To our credit the tree was an amazing deal. We loved the bark, we loved the idea of having A TREE at least. While running by the hardware store we also happened upon two yoshino cherry trees. We though the silver bark might look nice with the white of the birch. Plus 3 trees!
Step 2: Pray someone is stupid enough to help you transport it…
Oh by the way, can we get some mulch? Needless to say we had a good friend who not only helped us transport the tree, but get truck loads of mulch. Notice the ‘S’ on loads? Honestly, I have lost count of how much mulch we have used.
Step 3: Spreading mulch
Apparently, Adam has not lost track of how much mulch we used. 7 cubic yards of mulch… That is close to 3500 lbs of mulch hauled with trucks, in bags, via camels. Okay maybe not camels, but we have been hauling mulch all summer long. On the first weekend we used 3 cubic yards to make the basic beds. In a perfect world we would have had all the beds prepped with cardboard or newspaper underneath the mulch to smother the grass. However, we were flying by the seat of our pants, so we simply piled it on. Our aforementioned friend also helped us spread the mulch along the sides of the house, under the back deck, and make the nice arching and kidney shaped beds around the new trees. I was called upon to climb/crawl under the front porch to place the mulch. Pro tip: Call before you dig. In North Carolina simply dial 811. Every utility will come out and mark the lines for free. Marking the lines allowed us to plant the trees without cutting the cable to the neighborhood.
Step 4: Continue to rely on the kindness of strangers
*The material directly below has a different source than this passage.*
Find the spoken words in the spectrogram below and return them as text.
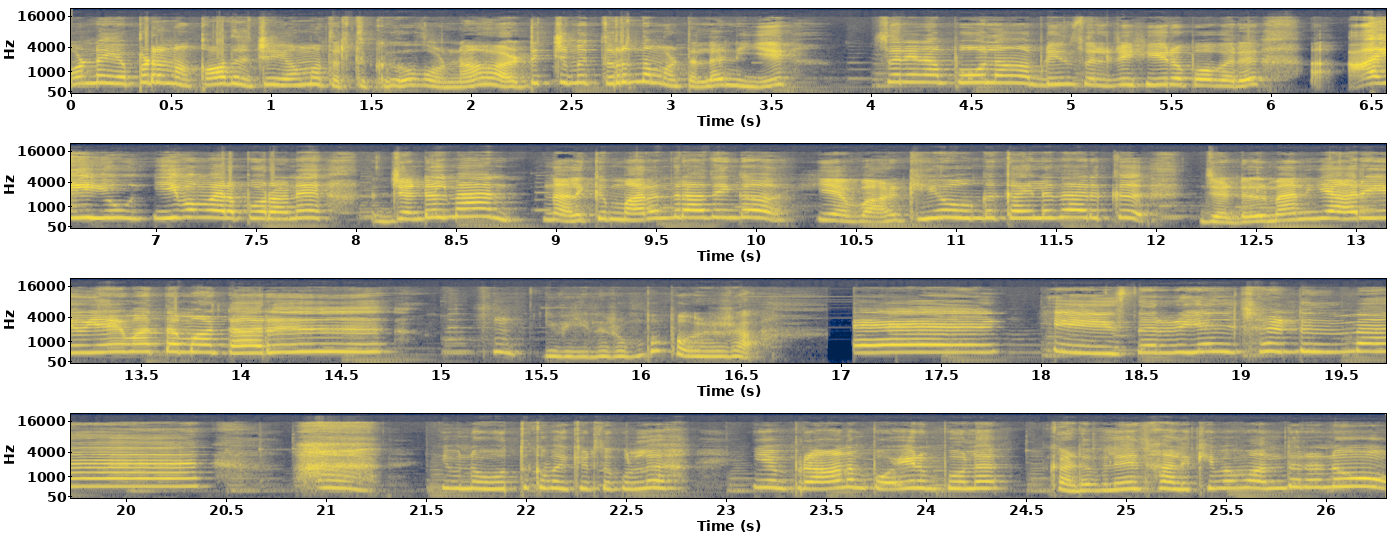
உன்னை எப்படி நான் காதலிச்சு ஏமாத்துறதுக்கு? உன்னை அடிச்சுமே திருந்த மாட்டல நீ சரி நான் போகலாம் அப்படின்னு சொல்லிட்டு ஹீரோ போவார். ஐயோ இவன் வேற போகிறானே ஜென்டல்மேன் நாளைக்கு மறந்துடாதீங்க. என் வாழ்க்கையும் உங்கள் கையில் தான் இருக்குது ஜென்டல்மேன் யாரையும் ஏமாற்ற மாட்டாரு. ஹம், இவ என்ன ரொம்ப புகழறா. இஸ் த ரியல் ஜென்டல்மேன் இவனை ஒத்துக்க வைக்கிறதுக்குள்ள என் பிராணம் போயிடும் போல. கடவுளே நாளைக்கு இவன் வந்துடணும்.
It took most of a weekend just to complete stage one of yard transformation. Stage 1 simply involved mulching, planting trees, and planting a number of freebie plants. I put the call out on facebook and an email at work asking for anyone who was dividing perennials, had left over seeds, or just had extra plants they wanted to get rid of to let me know. I would show up shovel in hand and get the plants. Surprisingly I manged to snag a number of free plants: Lemon balm, strawberries, leaf mulch, 50+ seed packets, ornamental plum sapling, redbud sapling, various bulbs, daisies, etc. It was an amazing amount of plant love from the community.
Stage 1 Complete
To be fair, we also assembled raised beds, put in a trellis, added soil to bare patches, and seeded grass. Basically lots of manual labor.
If I had only known then what I know now
Beds are great, grass is great, vegetables are great, but that is not really enough to hold down a landscape. We truly lucked soon after the beds were placed. We went to one of the big box hardware stores to pick up something (probably mulch) and walked past the clearance plants. Lo and behold they were marking tons down. I still do not know how we managed to get what we did, but we got close to $150 of annuals and perennials for $30. Finally we had something to put in the beds! Which I thought was a great plan, until I realized that I actually had to plant all of them. Which leads to:
Step 5: Collecting over time
The rest of the landscape has been a complete work in progress for the entire summer. Dig, plant, weed, seed, repeat. We picked up a beautiful Japanese maple at the WNC herb festival, worked on a chicken coop/castle (post TBD), added stepping stones for the boys. The usual lawn maintenance and gardening work. We have added a number of perennials such as blueberry bushes, blackberry vines, passionflower vines, various herbs; some gifted, some bought. Apparently, yards aren’t built in a day. Pro Tip: Find a local rock seller. A single flagstone can cost $7-$11. We got ours for about $1 a rock from a local stone dealer.
Stage 2: Complete
As the summer has progressed we now have grass for the boys to play in, vegetables for eating, and flowers to admire.
I can not stress enough that time and water are really what it takes to totally transform a yard. The hardscapes and beds have given it the frame work, but it will be a few years before all of the plants have matured enough to give a truly lush landscape. Still I am quite happy to enjoy my hard earned squash, listen to my happily clucking hens, and run my hands through the fragrant lavender.